Does your child tend to breathe through their mouth rather than their nose? Do you or your partner suffer from loud snoring? These issues may seem annoying, but they could point to an oral health-related airway concern.
Many factors can lead to these types of breathing complications. But the shape and alignment of the mouth palate and teeth can cause these issues. Orthodontic treatment can both straighten your smile and improve airway health for many patients. Read on to learn more about how your dental and oral health can impact your ability to breathe properly.
How Does Dental Structure Affect Your Airways?
Many manifestations of dental airway concerns occur unconsciously.

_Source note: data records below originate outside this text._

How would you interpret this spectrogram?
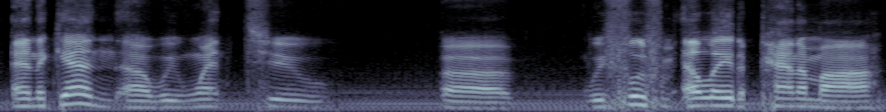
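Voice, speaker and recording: Host, 50s man from Guyana, slightly high voice, loose and rambling, street hum audible behind. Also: normal speed, fairly bright tone, low-quality recording. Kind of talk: casual talk-show intro monologue.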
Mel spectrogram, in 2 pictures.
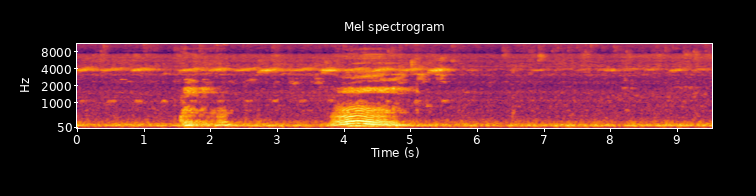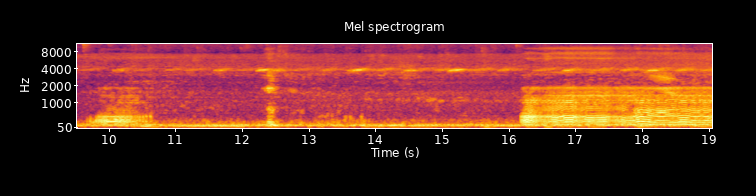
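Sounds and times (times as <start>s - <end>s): faint steady hum: 0.0s - 19.0s
person moaning in sleep: 16.2s - 19.0s.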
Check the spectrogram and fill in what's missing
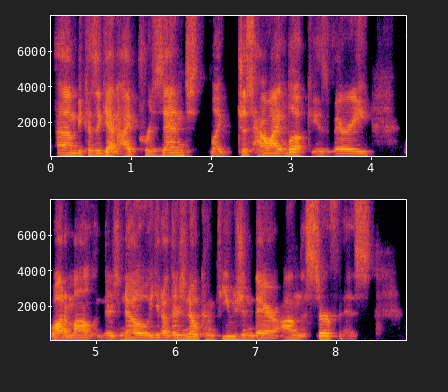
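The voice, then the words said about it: Classic Midwestern American accent. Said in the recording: “they can hear like a very classic, you know, Midwestern accent”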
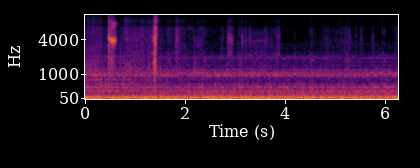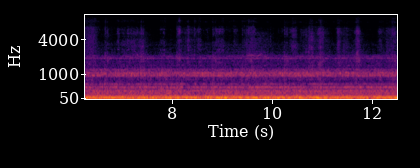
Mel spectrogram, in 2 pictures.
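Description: Steady low mechanical hum with a faint constant whine from a heater running inside an ice-fishing tent. Light scattered plastic clicks as a small bait box is opened and handled.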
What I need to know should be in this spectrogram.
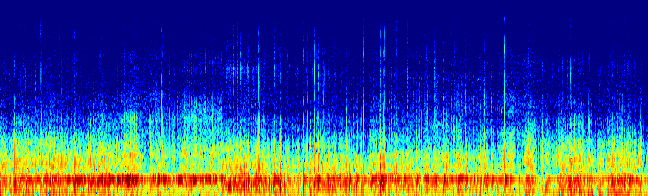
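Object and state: Foam microphone windscreen being scratched.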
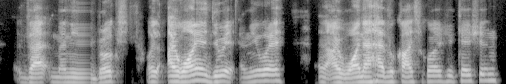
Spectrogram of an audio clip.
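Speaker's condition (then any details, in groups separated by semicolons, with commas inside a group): Cerebral palsy; mild speech impediment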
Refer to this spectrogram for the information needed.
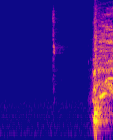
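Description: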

This means that a patient may not realize they have a breathing problem as it happens without their notice. In many cases, the symptoms present while a patient sleeps. They may snore or have sleep apnea, a condition in which airway blockage results in a brief cessation of breathing.
Both snoring and sleep apnea occur when the soft tissues at the back of the throat relax and collapse to either partially or fully block the airway. Lifestyle choices can lead to these issues, but a patient’s dental structure can cause these problems too.

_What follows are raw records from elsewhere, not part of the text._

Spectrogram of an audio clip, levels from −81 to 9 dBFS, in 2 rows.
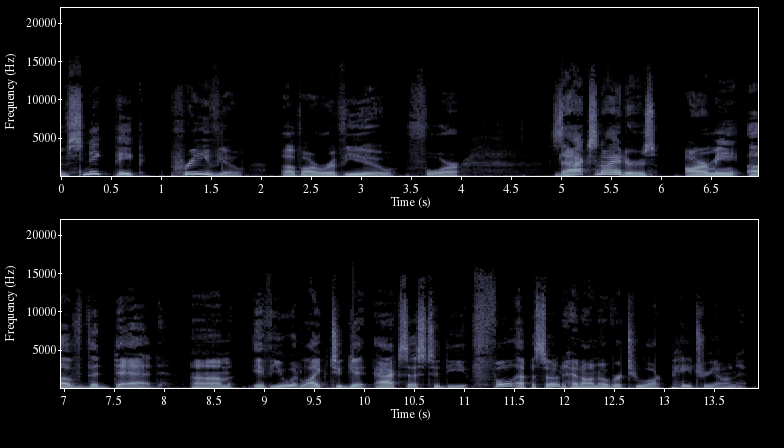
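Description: Damaged data in a compressed stream at 1.62, 5.01, 8.78 to 8.82 and 12.91 s: corrupted frames knock the decoder out of sync while it hunts for the next header, leaving brief blips in the speech.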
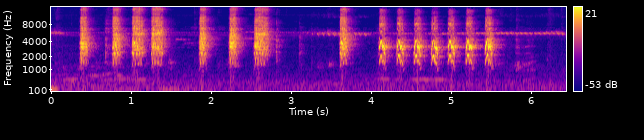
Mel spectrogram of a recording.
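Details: Cucak cungkok bulbul of the 'rasa jenggot' type, used to tutor champion songbirds: broad, harsh chip notes spaced irregularly, then a tight burst of seven quick rasping notes, over a steady high hum.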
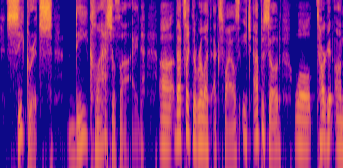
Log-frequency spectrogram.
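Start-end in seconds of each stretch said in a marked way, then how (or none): 0.1-2.9 slow, brooding announcer voice; brooding voiceover. Shown as a demonstration. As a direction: draw each word out like a dark trailer. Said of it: "in my brooding voice, I would say".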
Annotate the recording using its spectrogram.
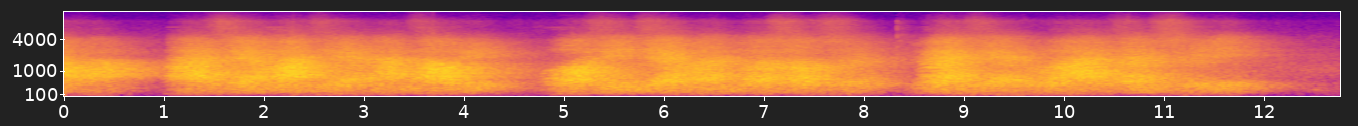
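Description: Many voices chanting together in unison, in phrases of three to four seconds with short breaks between them.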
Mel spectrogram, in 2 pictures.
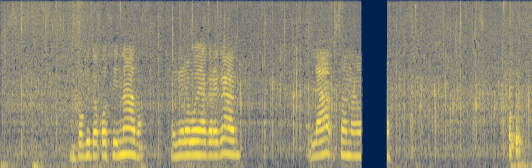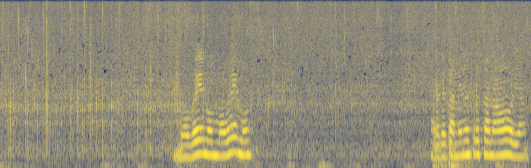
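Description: Onions sizzle softly in a hot pan.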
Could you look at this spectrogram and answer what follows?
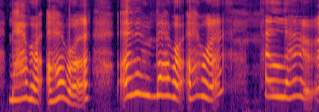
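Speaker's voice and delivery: high, delighted hello with laughter near; excited greeting. Real, not acted. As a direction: coo the friend's name high.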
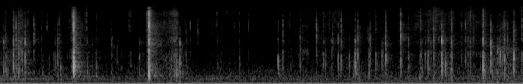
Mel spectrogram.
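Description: A rainbow-colored flexible plastic candy bag full of sour belts is held in the hands and squeezed and crinkled with the fingers. It makes a steady, dense crinkling with two sharp, bright crackles early on, then a run of smaller snaps through the rest of the clip.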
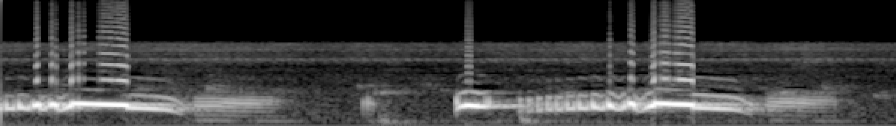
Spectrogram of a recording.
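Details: A local puter dove cooing energetically. Two long, deep, trilling coos with a gliding downward tail are split by a short silence and a soft faint note.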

A few problematic oral developments that can lead to airway concerns include a narrow mouth palate, a misaligned jaw, and crooked teeth. These issues may arise for many reasons, including genetics. But an orthodontist can evaluate the patient’s smile and find a targeted treatment.

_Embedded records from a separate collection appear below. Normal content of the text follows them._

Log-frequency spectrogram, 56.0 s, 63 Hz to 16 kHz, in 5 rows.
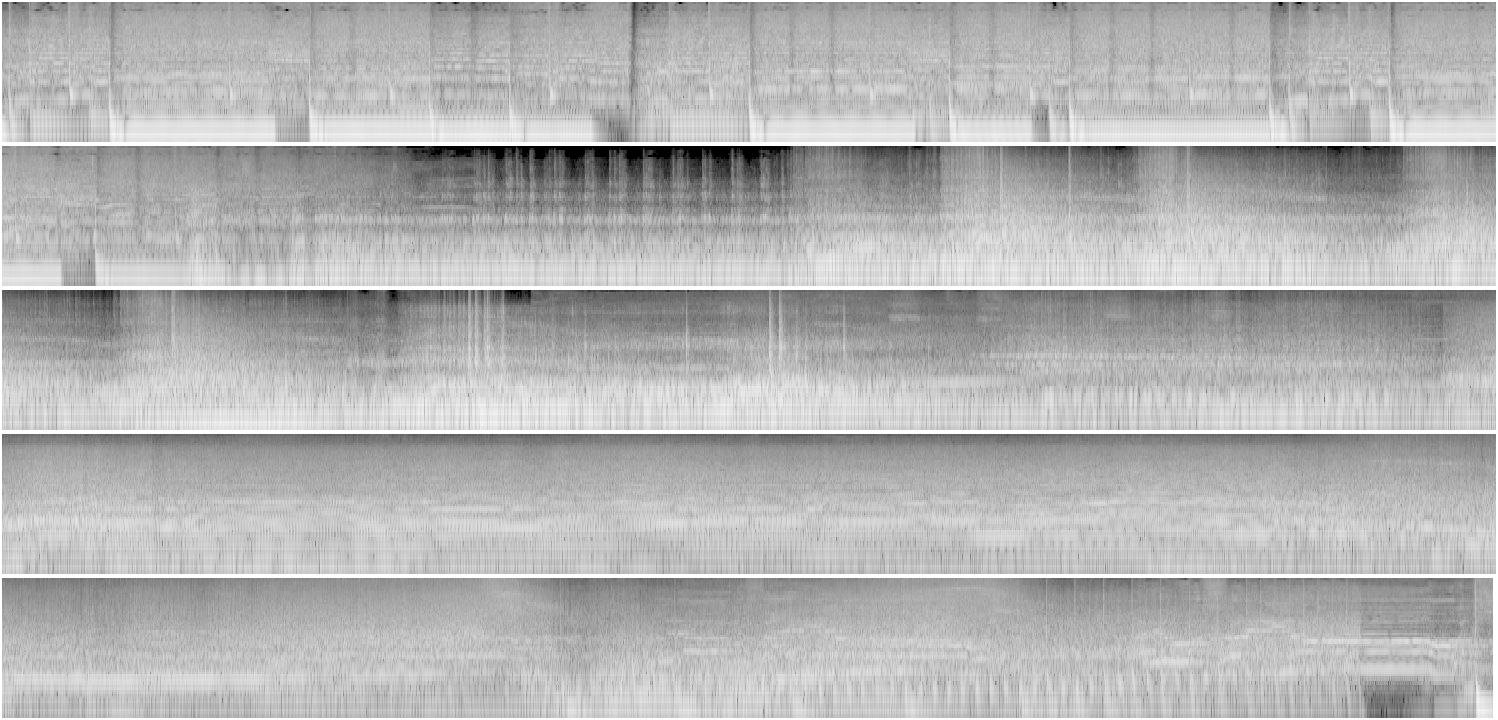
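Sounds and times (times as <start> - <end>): car engine revving: 0.0 - 55.2.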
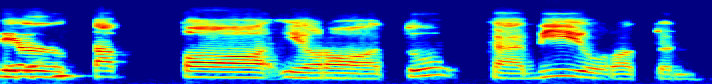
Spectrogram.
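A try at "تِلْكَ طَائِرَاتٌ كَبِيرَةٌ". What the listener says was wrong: Jadi to'iratunya panjang ya.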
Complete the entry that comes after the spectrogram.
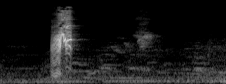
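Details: Javan myna (Acridotheres javanicus) call used to lure wild mynas: a loud, harsh, rasping screech, then a fainter scratchy note and the start of another harsh burst, over a faint low background hum.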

How Does Orthodontic Treatment Impact Breathing Ability?
Dentists and other medical experts can provide treatment for sleep apnea, snoring, and other airway concerns. But if dental alignment is a major factor in your breathing abilities, you may want to consult with your orthodontist to address these symptoms.
Orthodontists evaluate the position of the jaw teeth and the rest of the facial structure with every one of their patients. As they look at the upper airway, they will then factor their treatment’s impact on their breathing in each case. When they complete training to become an orthodontist, they become experts in not only positioning teeth and the jaw. They also have a thorough understanding of the structure and delicate features of the rest of the face, including the upper airways via the nose and throat. You can therefore trust them to keep this concern in mind when treating you and to make it a priority.
Patients with misaligned teeth or jaws can suffer from bite problems. If they cannot close their mouths properly, they have trouble keeping their airways clear. Their bite may also encourage the tissue collapse during sleep that causes sleep apnea.
An orthodontist can develop a treatment plan to straighten a patient’s smile and allow them to close their mouth effectively and without issue. This can keep their airways clear and also help them avoid dental concerns that develop due to open-mouth breathing and dry mouth.